I don’t often buy lottery tickets but if I ever had a few million to spare I know what I’d love to do – convert some more of Portugal’s old railway lines into decent cycle trails.
The country has so much potential. But so few good quality off-road cycle routes of any length.
There is the excellent Ecopista do Dão between Viseu and Santa Comba Dão – a 52km section of converted railway line. It’s got too many chicanes at the Viseu end to be perfect for cycling but it’s a wonderful way to explore some sections of the Mondego valley that are very hard (or impossible) to access by road.
I’ve also heard good reports of the Ecopista do Tâmega, a 40km trail following the line of a metre-gauge railway up the Tâmega valley (inland to the north-east of Porto). Sadly, I have yet to ride this one but it’s on my wish list.
Near Valença, the Ecopista do Rio Minho runs for about 20km along the banks of the river forming the northern border between Portugal and Spain.
There’s half a decent cycle trail heading north from Évora. The Ecopista Ramal de Mora is another converted railway line. Starting from the eastern side of the city, the path is sealed for the first six kilometres or so but turns to gravel as it heads roughly north for just over 20km towards Arraiolos.

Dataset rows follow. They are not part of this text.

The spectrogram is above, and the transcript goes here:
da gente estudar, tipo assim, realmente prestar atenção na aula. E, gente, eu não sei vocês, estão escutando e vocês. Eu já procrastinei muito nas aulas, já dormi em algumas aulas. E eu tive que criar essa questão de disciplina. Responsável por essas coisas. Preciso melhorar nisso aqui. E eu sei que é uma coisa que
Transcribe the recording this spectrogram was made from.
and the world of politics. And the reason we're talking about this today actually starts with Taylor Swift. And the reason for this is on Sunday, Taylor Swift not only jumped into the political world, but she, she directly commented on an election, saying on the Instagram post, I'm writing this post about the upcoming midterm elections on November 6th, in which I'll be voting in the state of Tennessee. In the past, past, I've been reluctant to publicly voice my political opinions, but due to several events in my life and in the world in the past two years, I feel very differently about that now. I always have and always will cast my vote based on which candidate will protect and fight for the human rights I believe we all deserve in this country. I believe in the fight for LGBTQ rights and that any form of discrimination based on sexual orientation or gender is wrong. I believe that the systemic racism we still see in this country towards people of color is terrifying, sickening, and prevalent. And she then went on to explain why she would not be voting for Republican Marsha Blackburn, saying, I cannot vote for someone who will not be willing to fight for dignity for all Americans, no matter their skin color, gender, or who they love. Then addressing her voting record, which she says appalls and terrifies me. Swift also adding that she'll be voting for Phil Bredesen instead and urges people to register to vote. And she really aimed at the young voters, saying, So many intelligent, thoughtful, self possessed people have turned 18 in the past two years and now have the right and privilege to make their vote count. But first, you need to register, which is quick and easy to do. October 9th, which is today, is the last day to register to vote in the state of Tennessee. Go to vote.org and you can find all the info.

The old line continues to Pavia and Mora but a few bits have been fenced off (probably illegally). Plans exist to extend the path to 60km to Mora but as far as I’m aware this is another project yet to be realised.

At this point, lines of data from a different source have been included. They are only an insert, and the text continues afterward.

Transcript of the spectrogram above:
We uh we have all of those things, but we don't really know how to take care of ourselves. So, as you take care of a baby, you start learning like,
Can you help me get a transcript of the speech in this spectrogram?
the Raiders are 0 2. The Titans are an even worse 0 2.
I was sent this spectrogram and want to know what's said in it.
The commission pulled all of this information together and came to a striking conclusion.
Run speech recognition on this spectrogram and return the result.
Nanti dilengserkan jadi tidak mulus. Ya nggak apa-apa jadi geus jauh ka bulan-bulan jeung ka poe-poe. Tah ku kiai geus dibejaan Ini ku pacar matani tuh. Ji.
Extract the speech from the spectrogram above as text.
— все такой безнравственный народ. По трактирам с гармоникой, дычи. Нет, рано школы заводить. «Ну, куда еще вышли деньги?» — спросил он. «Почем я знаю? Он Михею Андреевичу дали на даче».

There’s very little official information online about the state of the project. (Any updates welcome.)
There are a number of other shorter cycle paths – or ecopistas as they are called in Portuguese. But as far as I know these are all well under 20km in length. And that’s about it.
There are also plenty of projects that exist on paper. And sometimes the wheels of Portuguese (and European) bureaucracy grind pretty slow but do get there in the end. When I lived in Viseu only about eight kilometres of the Ecopista do Dão had been completed and the rest was just a dream. Of course, they went and finished the project just after I moved away.
And despite the money and work that has gone into these trails, they haven’t always been that well thought-out or finished. There’s very little signage to attract anyone non-local to the Ecopista do Dão and the designers have religiously followed the line of the railway. Meaning it ends in the middle of nowhere (where the old railway used to divide) and is on the opposite side of the Mondego river from Santa Comba – which can only be crossed here via a motorway-standard bridge closed to cyclists!
In other parts of Portugal a start has also been made on other trails. The Ecopista do Sabor begins from the town of Torre de Moncorvo. On my last visit (October 2014) there were only a few kilometres to this trail and it was all unsealed. But this is a route that has huge potential to open up a remote and little-visited part of northern Portugal.
One problem for cyclists thinking of exploring the Tras os Montes region north of the Douro is the limited window of opportunity. It can be freezing up here in the northern hills from October through into April, while July to August are way too hot to do much movement of any kind. And another issue is the hills. There are some deep river valleys in these parts meaning you can’t cover any real distance without having to tackle major climbs.
So imagine how good it would be to have a dedicated cycle trail to open up the region. The old railway line from Torre de Moncorvo (still shown as in operation on Michelin maps!) goes around 100km north-east to Miranda do Douro. There are some beautiful landscapes in this area and some lovely historic towns that see very few tourists in comparison with other parts of Portugal.
It would be wonderful to see the Ecopista do Sabor completed and up to the standard of the Dão route (or better). And there are all those derelict lines in the Alentejo as well as other parts of Portugal.
I try to keep track of these trails on a dedicated page on the subject on the Pedal Portugal website. But think what could be done by a cycling philanthropist with a few spare million? Anyone interested in helping out?